But high overhead soared the marvelous Moorish ceiling. Craning their necks to look upward, Idrisi and the King could see the little figures of turbaned artists high on the scaffolding. Busy servants ran about below, ready to serve the needs of those above.
The vast honey-colored, coffered vault hung there like a vision from the Arabian Nights. It combined carving, painting and gilding. A design of interlocked stars enclosed a double row of rosettes with eight concave petals in wood over which white linen had been stretched for painting in tempera. Everywhere exquisite figures were colored in white, black, green, buff, blue, and Oriental vermillion. There were houris and winged genii, gazelles and antelopes. Here two gentlemen sat cross-legged in front of a tent playing chess. Others jousted, hunted, or played the flute. A lady rode an elephant. Camels bore sumptuous litters and bright-costumed riders. Tall white birds with stiff appletree tails mingled with dragons that terminated in luxuriant scrolls.
"Magnificent," breathed Idrisi. "It is the true spirit of Islamic art reproduced here in this Christian church on this Western island."
"It is beautiful," said Roger. "A gift from your people to all the world."

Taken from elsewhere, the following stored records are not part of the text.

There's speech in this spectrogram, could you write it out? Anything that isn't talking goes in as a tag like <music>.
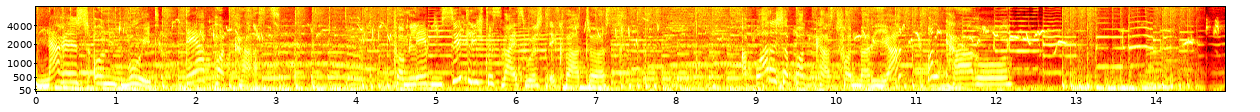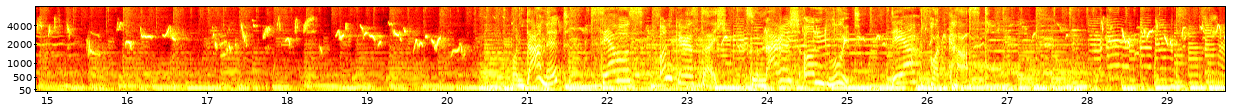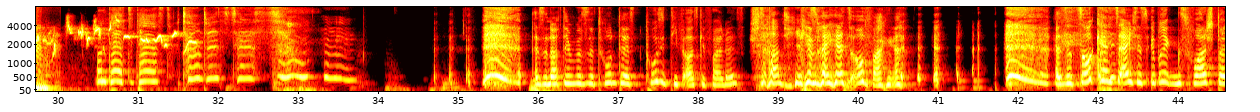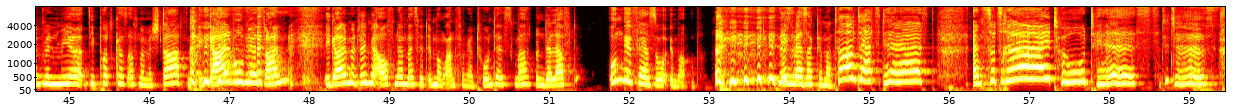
Narrisch und Wuid, der Podcast. Vom Leben südlich des Weißwurst-Äquators. Aborischer Podcast von Maria und Caro. Und damit Servus und Grüßt euch zu Narrisch und Wuid, der Podcast. Test, Test. Test, Test. <laughs> Also nachdem unser Tontest positiv ausgefallen ist, starte ich jetzt. Können wir jetzt anfangen? Also so kennt ihr eigentlich das übrigens vorstellen, wenn wir die Podcastaufnahme starten. Egal wo wir sind, egal mit wem wir aufnehmen, es wird immer am Anfang ein Tontest gemacht und der läuft ungefähr so immer ab. <laughs> Irgendwer sagt immer Tontest, Test, eins, zwei, drei, Tontest. Die Test.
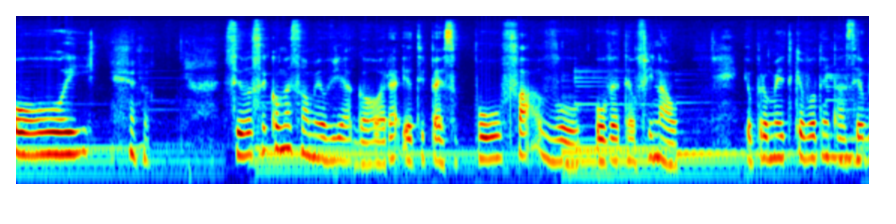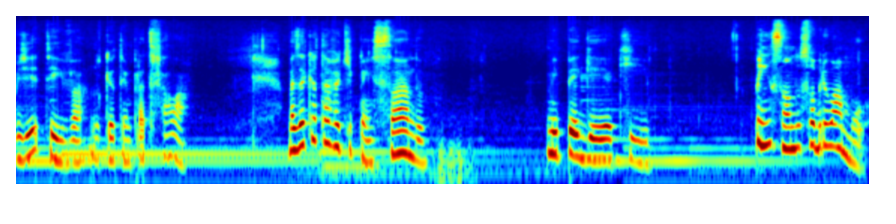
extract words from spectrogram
Oi! Se você começou a me ouvir agora, eu te peço, por favor, ouve até o final. Eu prometo que eu vou tentar ser objetiva no que eu tenho para te falar. Mas é que eu tava aqui pensando, me peguei aqui pensando sobre o amor.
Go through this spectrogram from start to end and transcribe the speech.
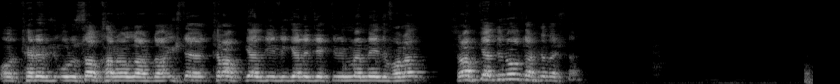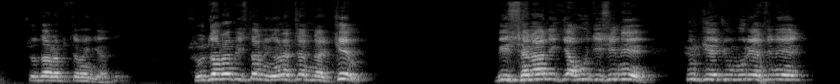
o televizyon ulusal kanallarda işte Trump geldiydi, gelecekti bilmem neydi falan. Trump geldi ne oldu arkadaşlar? Suudi Arabistan'a geldi. Suudi Arabistan'ı yönetenler kim? Bir Selanik Yahudisini Türkiye Cumhuriyeti'ni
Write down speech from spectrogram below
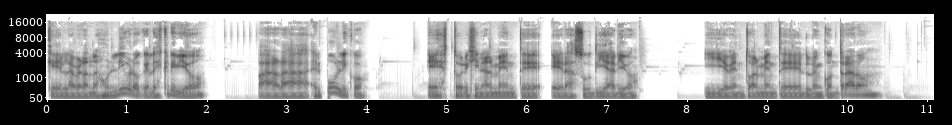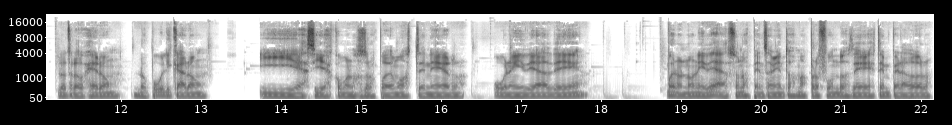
que la verdad no es un libro que él escribió para el público. Esto originalmente era su diario y eventualmente lo encontraron, lo tradujeron, lo publicaron y así es como nosotros podemos tener una idea de bueno, no una idea, son los pensamientos más profundos de este emperador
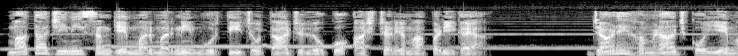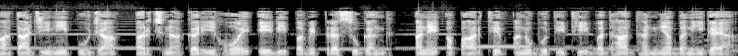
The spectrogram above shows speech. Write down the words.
માતાજીની સંગે મરમરની મૂર્તિ જોતા જ લોકો આશ્ચર્યમાં પડી ગયા જાણે હમણાં જ કોઈએ માતાજીની પૂજા અર્ચના કરી હોય એવી પવિત્ર સુગંધ અને અપાર્થિવ અનુભૂતિથી બધા ધન્ય બની ગયા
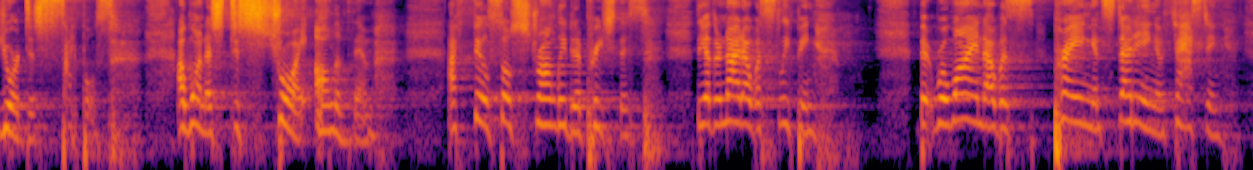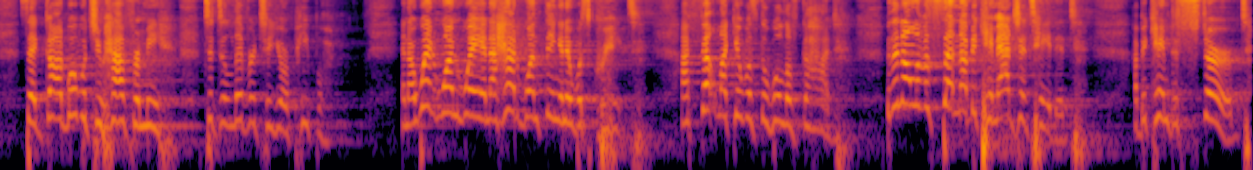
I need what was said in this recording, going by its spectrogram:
your disciples. I want to destroy all of them. I feel so strongly to preach this. The other night I was sleeping, but rewind, I was praying and studying and fasting. Said, God, what would you have for me to deliver to your people? And I went one way and I had one thing and it was great. I felt like it was the will of God. But then all of a sudden, I became agitated. I became disturbed.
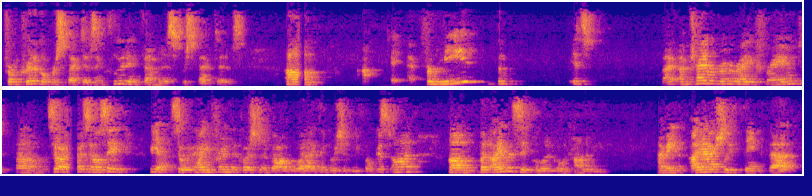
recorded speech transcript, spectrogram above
from critical perspectives, including feminist perspectives. Um, for me, the, it's I, am trying to remember how you framed. Um, so, I, so I'll say, yeah. So how you framed the question about what I think we should be focused on. Um, but I would say political economy. I mean, I actually think that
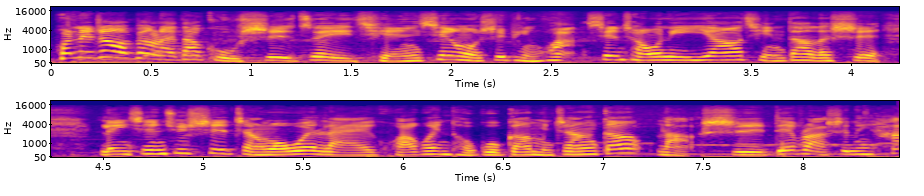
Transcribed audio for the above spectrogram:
欢迎各位朋友来到股市最前线，我是品化。现场为你邀请到的是领先趋势、掌握未来华冠投顾高敏章高老师，David 老师，你好。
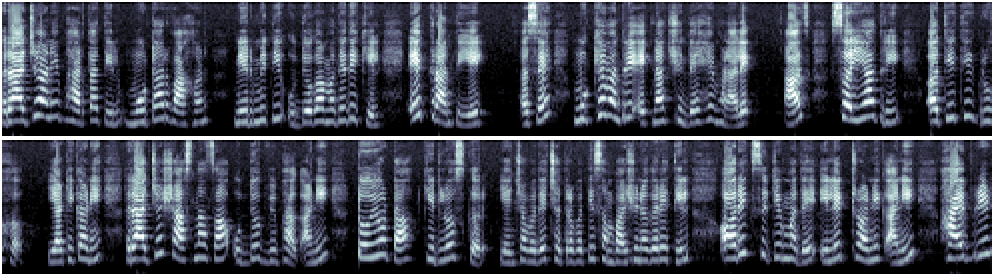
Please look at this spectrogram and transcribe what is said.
राज्य आणि भारतातील मोटार वाहन निर्मिती उद्योगामध्ये देखील एक क्रांती येईल असे मुख्यमंत्री एकनाथ शिंदे हे म्हणाले. आज सह्याद्री अतिथीगृह या ठिकाणी राज्य शासनाचा उद्योग विभाग आणि टोयोटा किर्लोस्कर यांच्यामध्ये छत्रपती संभाजीनगर येथील ऑरिक सिटीमध्ये इलेक्ट्रॉनिक आणि हायब्रिड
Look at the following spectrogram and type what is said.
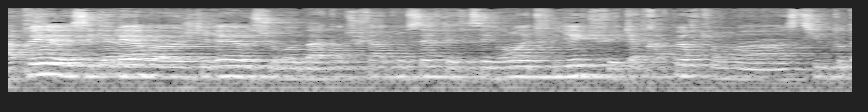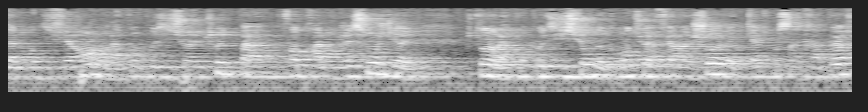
Après, euh, ces galères, euh, je dirais, sur bah, quand tu fais un concert, que tu essayes vraiment d'être fouillé, que tu fais quatre rappeurs qui ont un style totalement différent dans la composition et le truc, pas propre à l'ingé son, je dirais. Plutôt dans la composition de comment tu vas faire un show avec quatre ou cinq rappeurs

Both men bowed before it silently. Overhead the carvers chipped away, the painters and gilders wielded their brushes. Below, on the temporary plank flooring, the servants and artists' helpers walked warily, lest drops of gold or vermillion spatter down.
King Roger and his royal geographer both died in 1154, and after that the Moorish influence in Sicily declined. But left behind were varied treasures. These treasures spread from there and also from Spain to permeate and become a part of Western life. The Arabs brought to Sicily cotton, sugar cane, oranges, lemons, paste (macaroni), peanuts and many drugs. They introduced silk weaving and Moorish styles in pottery, embroidery, brilliant jewels and fine dress. From them came the pointed arch and other decorative motifs, many details of fountain construction and design; some say the windmill, the use of the olive as food, and the game of chess. They brought many words into the Italian language, such as carciofo, artichoke, and fetronciana, vegetable marrow. Other words also passed into English. Idrisi's geography book is said to have inspired the Christian navi gators who began the great age of discovery. And even today donkey carts wind through the fields of Sicily, through the stone lanes of its cities, decorated with humble arabesques, just as King Roger II and the royal geographer Idrisi beheld them 800 years ago.